- _MATERIAL SUPPLIED_
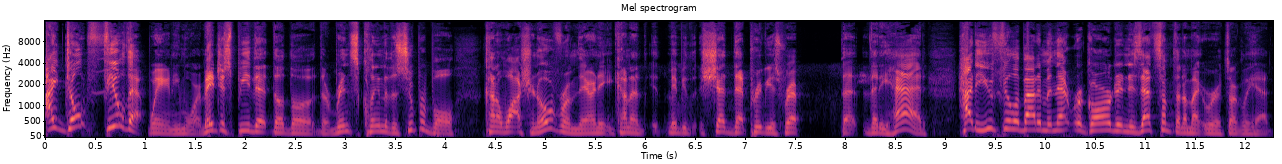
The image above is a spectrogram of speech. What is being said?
I don't feel that way anymore. It may just be that the the, the rinse clean of the Super Bowl kind of washing over him there, and he kind of maybe shed that previous rep that that he had. How do you feel about him in that regard? And is that something that might rear its ugly head?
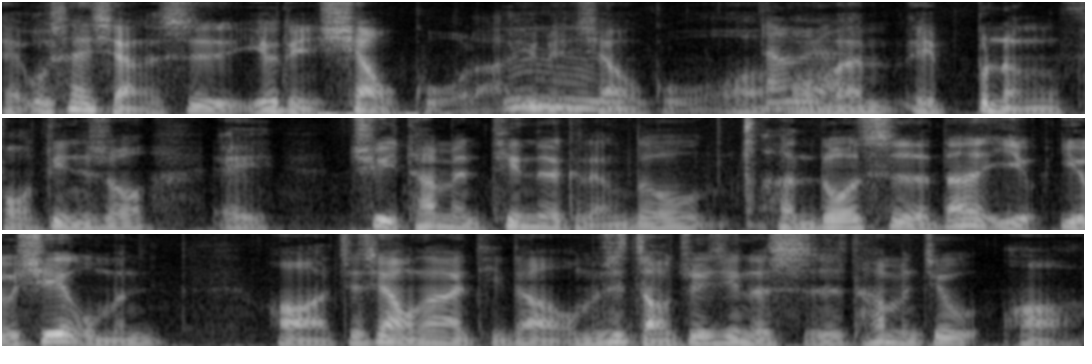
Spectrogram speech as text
哎，我现在想是有点效果啦，有点效果。嗯、我们也不能否定说，哎，去他们听的可能都很多次，但是有有些我们。哦，就像我刚才提到，我们去找最近的时事，他们就哈、哦、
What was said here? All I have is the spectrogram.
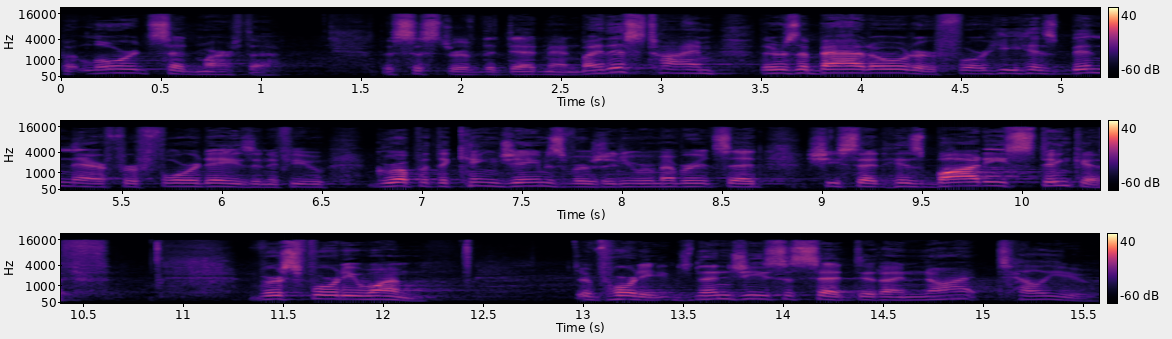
But Lord, said Martha, the sister of the dead man. By this time, there's a bad odor, for he has been there for four days. And if you grew up with the King James Version, you remember it said, She said, His body stinketh. Verse 41, 40. Then Jesus said, Did I not tell you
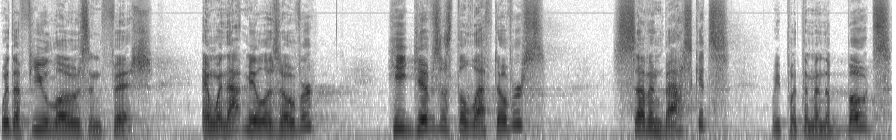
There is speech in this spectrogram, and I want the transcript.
with a few loaves and fish. And when that meal is over, he gives us the leftovers, seven baskets. We put them in the boats.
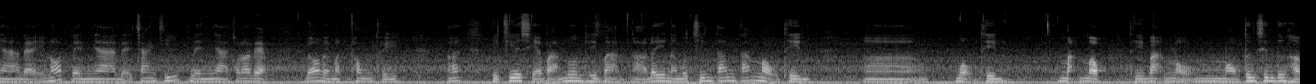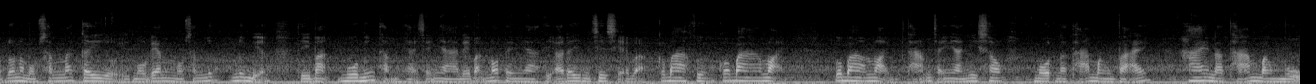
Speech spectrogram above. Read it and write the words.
nhà để nót nền nhà để trang trí nền nhà cho nó đẹp. Đó về mặt phong thủy. Đó. thì chia sẻ bạn luôn thì bạn ở đây là 1988 mậu thìn uh, mậu thìn mạn mộc. Thì bạn màu màu tương sinh tương hợp đó là màu xanh lá cây rồi màu đen màu xanh nước nước biển. Thì bạn mua miếng thảm trải nhà để bạn nót nền nhà. Thì ở đây mình chia sẻ bạn có ba phương có ba loại có ba loại thảm chạy nhà như sau. Một là thảm bằng vải hai là thảm bằng mũ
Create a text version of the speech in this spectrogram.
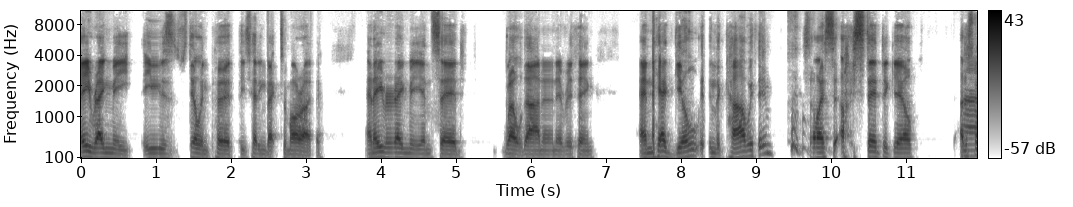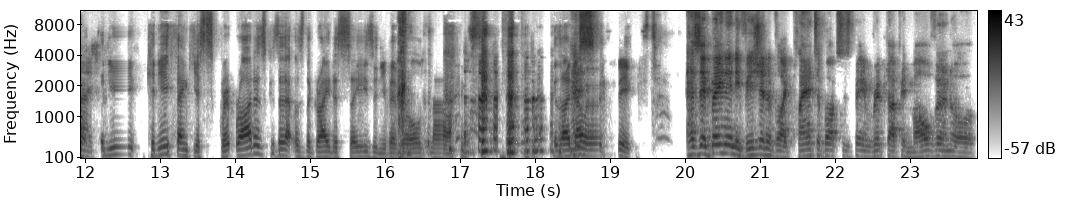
He rang me. He was still in Perth. He's heading back tomorrow, and he rang me and said, "Well done" and everything. And he had Gil in the car with him. So I, I said to Gil, I just want, Nice. can you can you thank your script writers because that was the greatest season you've ever organised because I know it's fixed. Has there been any vision of like planter boxes being ripped up in Malvern or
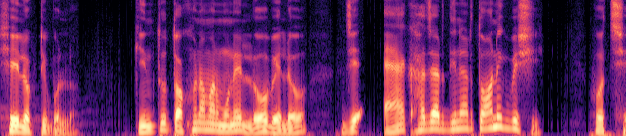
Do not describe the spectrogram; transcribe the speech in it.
সেই লোকটি বলল, কিন্তু তখন আমার মনে লোভ এলো যে এক হাজার দিনার তো অনেক বেশি। হচ্ছে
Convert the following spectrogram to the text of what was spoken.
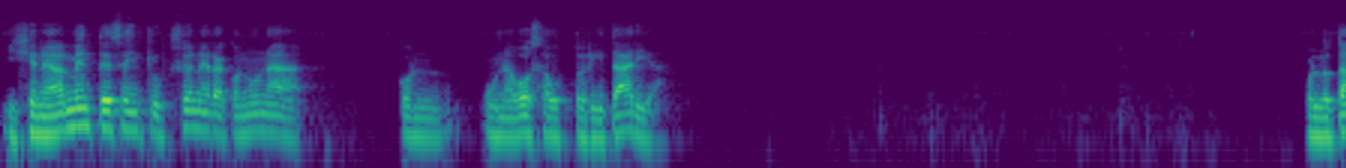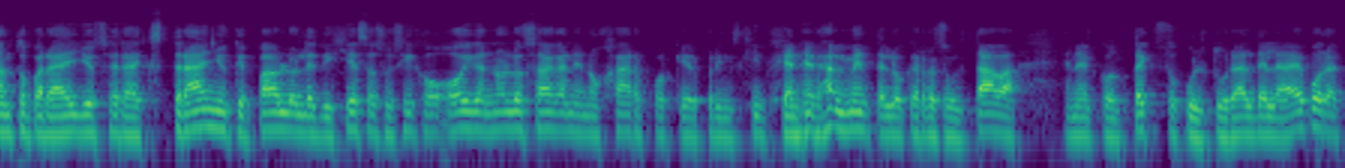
Y generalmente esa instrucción era con una, con una voz autoritaria. Por lo tanto, para ellos era extraño que Pablo les dijese a sus hijos, oigan, no los hagan enojar, porque generalmente lo que resultaba en el contexto cultural de la época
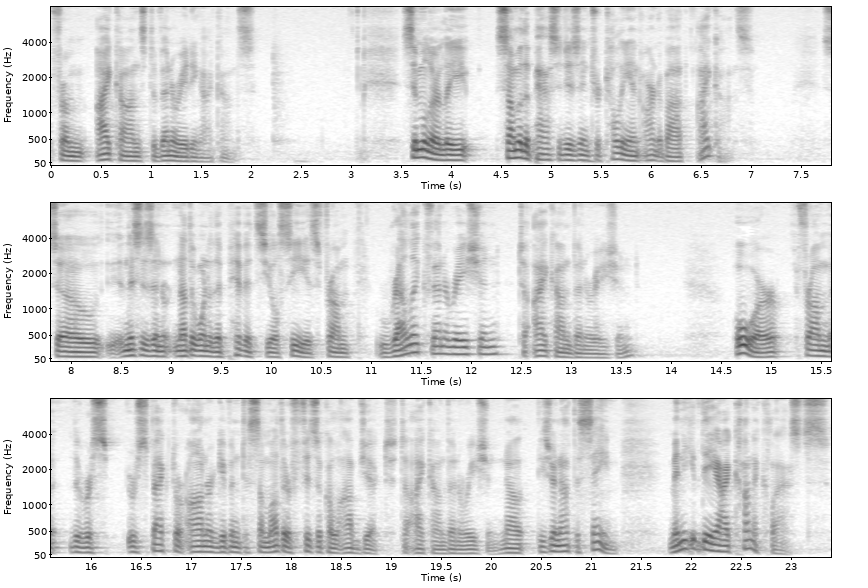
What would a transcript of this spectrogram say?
from icons to venerating icons. Similarly, some of the passages in Tertullian aren't about icons. So, and this is another one of the pivots you'll see is from relic veneration to icon veneration, or from the res- respect or honor given to some other physical object to icon veneration. Now, these are not the same. Many of the iconoclasts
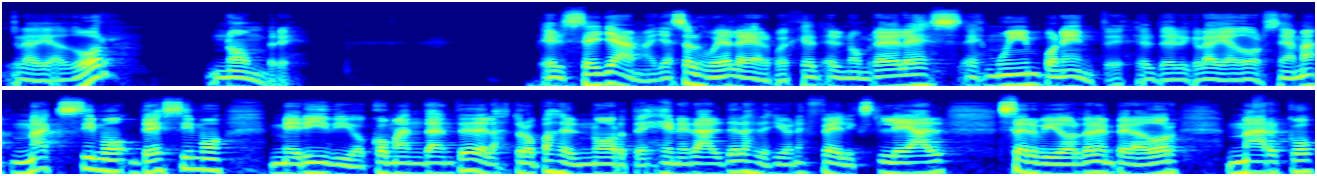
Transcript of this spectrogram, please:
Gladiador, nombre. Él se llama, ya se los voy a leer, pues que el nombre de él es, es muy imponente, el del gladiador. Se llama Máximo Décimo Meridio, comandante de las tropas del norte, general de las legiones Félix, leal servidor del emperador Marco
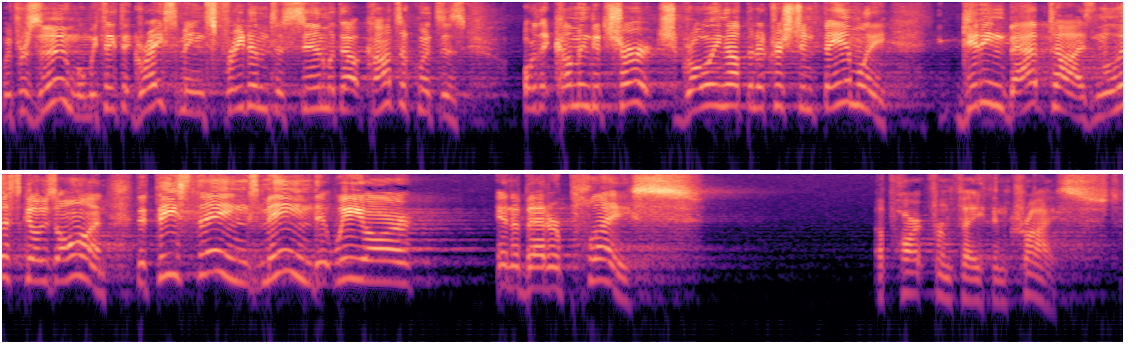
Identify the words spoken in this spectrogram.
We presume when we think that grace means freedom to sin without consequences, or that coming to church, growing up in a Christian family, getting baptized, and the list goes on, that these things mean that we are in a better place apart from faith in Christ.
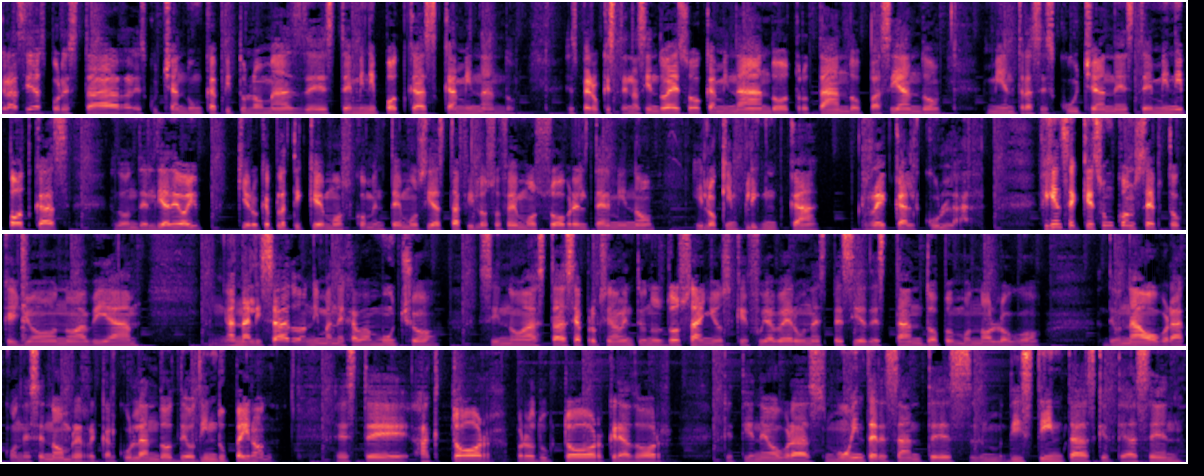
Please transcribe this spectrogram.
Gracias por estar escuchando un capítulo más de este mini podcast Caminando. Espero que estén haciendo eso, caminando, trotando, paseando mientras escuchan este mini podcast donde el día de hoy quiero que platiquemos, comentemos y hasta filosofemos sobre el término y lo que implica recalcular. Fíjense que es un concepto que yo no había analizado ni manejaba mucho, sino hasta hace aproximadamente unos dos años que fui a ver una especie de stand-up monólogo de una obra con ese nombre, recalculando, de Odín Dupeirón este actor, productor, creador que tiene obras muy interesantes, distintas, que te hacen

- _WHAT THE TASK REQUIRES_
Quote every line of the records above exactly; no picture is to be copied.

- _RESPONSE_
The image above is a spectrogram of speech. What is being said?
I don't feel that way anymore. It may just be that the the, the rinse clean of the Super Bowl kind of washing over him there, and he kind of maybe shed that previous rep that that he had. How do you feel about him in that regard? And is that something that might rear its ugly head?
Spectrogram speech as text
哎，我现在想是有点效果啦，有点效果。嗯、我们也不能否定说，哎，去他们听的可能都很多次，但是有有些我们。哦，就像我刚才提到，我们去找最近的时事，他们就哈、哦、
What was said here? All I have is the spectrogram.
But Lord, said Martha, the sister of the dead man. By this time, there's a bad odor, for he has been there for four days. And if you grew up with the King James Version, you remember it said, She said, His body stinketh. Verse 41, 40. Then Jesus said, Did I not tell you
There is speech in this spectrogram, and I want the transcript.
with a few loaves and fish. And when that meal is over, he gives us the leftovers, seven baskets. We put them in the boats.
Speech spectrogram above. Read it and write the words.
nhà để nót nền nhà để trang trí nền nhà cho nó đẹp. Đó về mặt phong thủy. Đó. thì chia sẻ bạn luôn thì bạn ở đây là 1988 mậu thìn uh, mậu thìn mạn mộc. Thì bạn màu màu tương sinh tương hợp đó là màu xanh lá cây rồi màu đen màu xanh nước nước biển. Thì bạn mua miếng thảm trải nhà để bạn nót nền nhà. Thì ở đây mình chia sẻ bạn có ba phương có ba loại có ba loại thảm chạy nhà như sau. Một là thảm bằng vải hai là thảm bằng mũ
Create a text version of the speech in this spectrogram.
He rang me. He was still in Perth. He's heading back tomorrow, and he rang me and said, "Well done" and everything. And he had Gil in the car with him. So I, I said to Gil, I just want, Nice. can you can you thank your script writers because that was the greatest season you've ever organised because I know it's fixed. Has there been any vision of like planter boxes being ripped up in Malvern or
Do not describe the spectrogram; transcribe the speech in it.
সেই লোকটি বলল, কিন্তু তখন আমার মনে লোভ এলো যে এক হাজার দিনার তো অনেক বেশি। হচ্ছে
Convert the following spectrogram to the text of what was spoken.
Y generalmente esa instrucción era con una, con una voz autoritaria. Por lo tanto, para ellos era extraño que Pablo les dijese a sus hijos, oigan, no los hagan enojar, porque generalmente lo que resultaba en el contexto cultural de la época
What would a transcript of this spectrogram say?
from icons to venerating icons. Similarly, some of the passages in Tertullian aren't about icons. So, and this is another one of the pivots you'll see is from relic veneration to icon veneration, or from the res- respect or honor given to some other physical object to icon veneration. Now, these are not the same. Many of the iconoclasts
Transcript of this spectrogram, please:
Gladiador, nombre. Él se llama, ya se los voy a leer, pues que el nombre de él es, es muy imponente, el del gladiador. Se llama Máximo Décimo Meridio, comandante de las tropas del norte, general de las legiones Félix, leal servidor del emperador Marco
Identify the words spoken in this spectrogram.
We presume when we think that grace means freedom to sin without consequences, or that coming to church, growing up in a Christian family, getting baptized, and the list goes on, that these things mean that we are in a better place apart from faith in Christ.
Please transcribe this spectrogram.
Gracias por estar escuchando un capítulo más de este mini podcast Caminando. Espero que estén haciendo eso, caminando, trotando, paseando mientras escuchan este mini podcast donde el día de hoy quiero que platiquemos, comentemos y hasta filosofemos sobre el término y lo que implica recalcular. Fíjense que es un concepto que yo no había analizado ni manejaba mucho, sino hasta hace aproximadamente unos dos años que fui a ver una especie de stand-up monólogo de una obra con ese nombre, recalculando, de Odín Dupeirón este actor, productor, creador que tiene obras muy interesantes, distintas, que te hacen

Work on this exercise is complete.